— THE PROBLEM —
Give the data again in full, without pictures.

(Source data)
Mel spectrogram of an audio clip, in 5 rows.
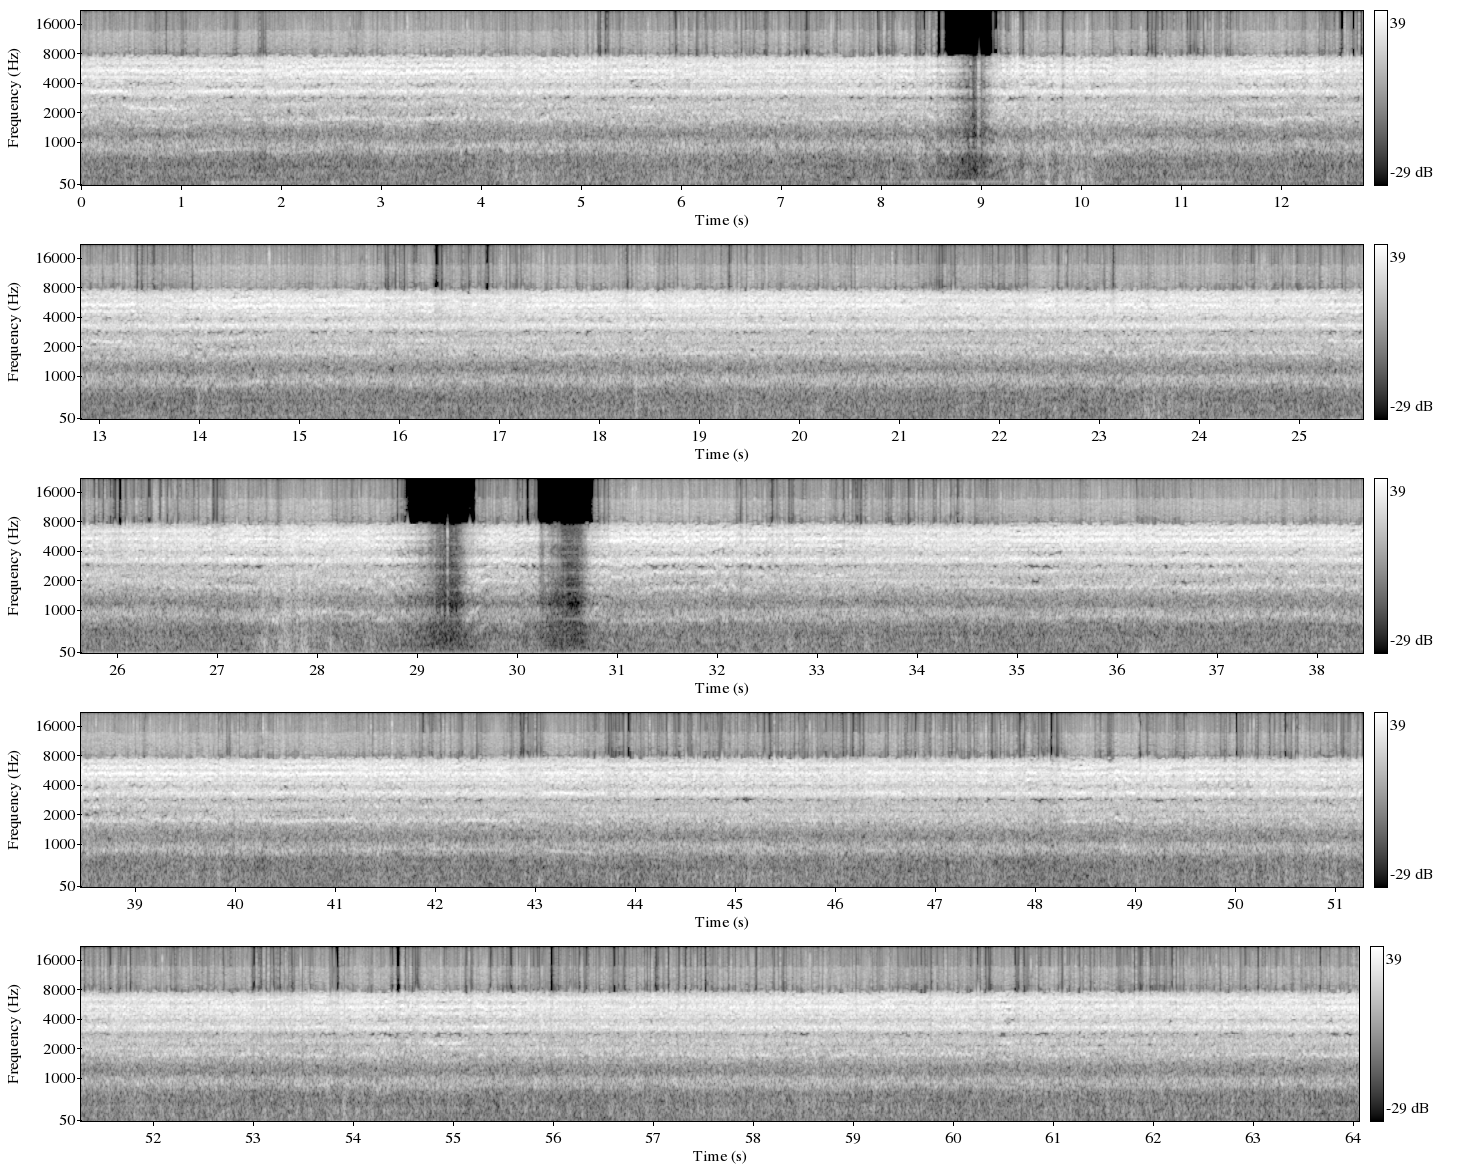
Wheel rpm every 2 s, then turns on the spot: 220, 220, 230, 230, 140, 230, 220, 230, 230, 230, 230, 230, 230, 230, 120, 130, 220, 230, 220, 230, 230, 230, 230, 230, 230, 230, 230, 220, 230, 230, 230, 230.
none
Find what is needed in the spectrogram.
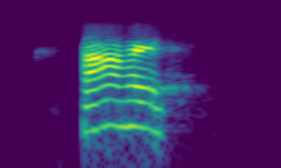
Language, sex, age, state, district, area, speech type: Hindi, female, 45-60, Uttar Pradesh, Ayodhya, rural, conversation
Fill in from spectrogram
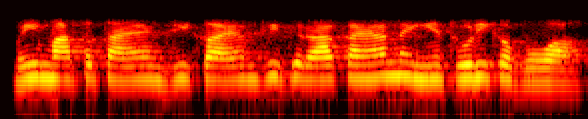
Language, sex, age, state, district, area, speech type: Sindhi, female, 30-45, Gujarat, Surat, urban, conversation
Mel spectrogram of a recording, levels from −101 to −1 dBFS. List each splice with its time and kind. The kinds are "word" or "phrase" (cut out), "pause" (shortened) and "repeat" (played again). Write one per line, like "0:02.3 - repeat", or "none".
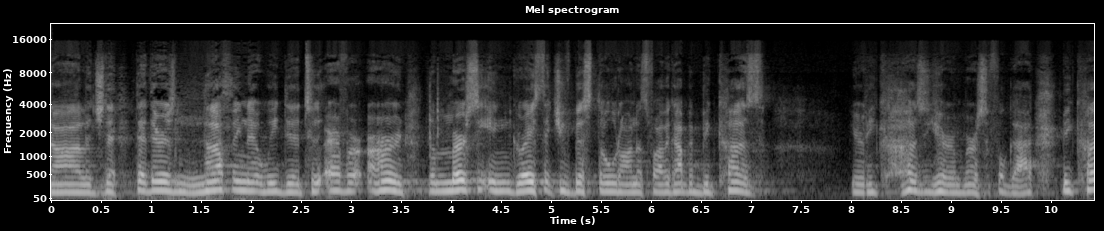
0:08.1 - word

— SOLUTION TO THIS PROBLEM —
Mel spectrogram of an audio clip, in 5 rows.
Wheel rpm every 2 s, then turns on the spot: 220, 220, 230, 230, 140, 230, 220, 230, 230, 230, 230, 230, 230, 230, 120, 130, 220, 230, 220, 230, 230, 230, 230, 230, 230, 230, 230, 220, 230, 230, 230, 230.
none
Find what is needed in the spectrogram.
Language, sex, age, state, district, area, speech type: Hindi, female, 45-60, Uttar Pradesh, Ayodhya, rural, conversation
Fill in from spectrogram
Language, sex, age, state, district, area, speech type: Sindhi, female, 30-45, Gujarat, Surat, urban, conversation
Mel spectrogram of a recording, levels from −101 to −1 dBFS. List each splice with its time and kind. The kinds are "word" or "phrase" (cut out), "pause" (shortened) and "repeat" (played again). Write one per line, like "0:02.3 - repeat", or "none".
0:08.1 - word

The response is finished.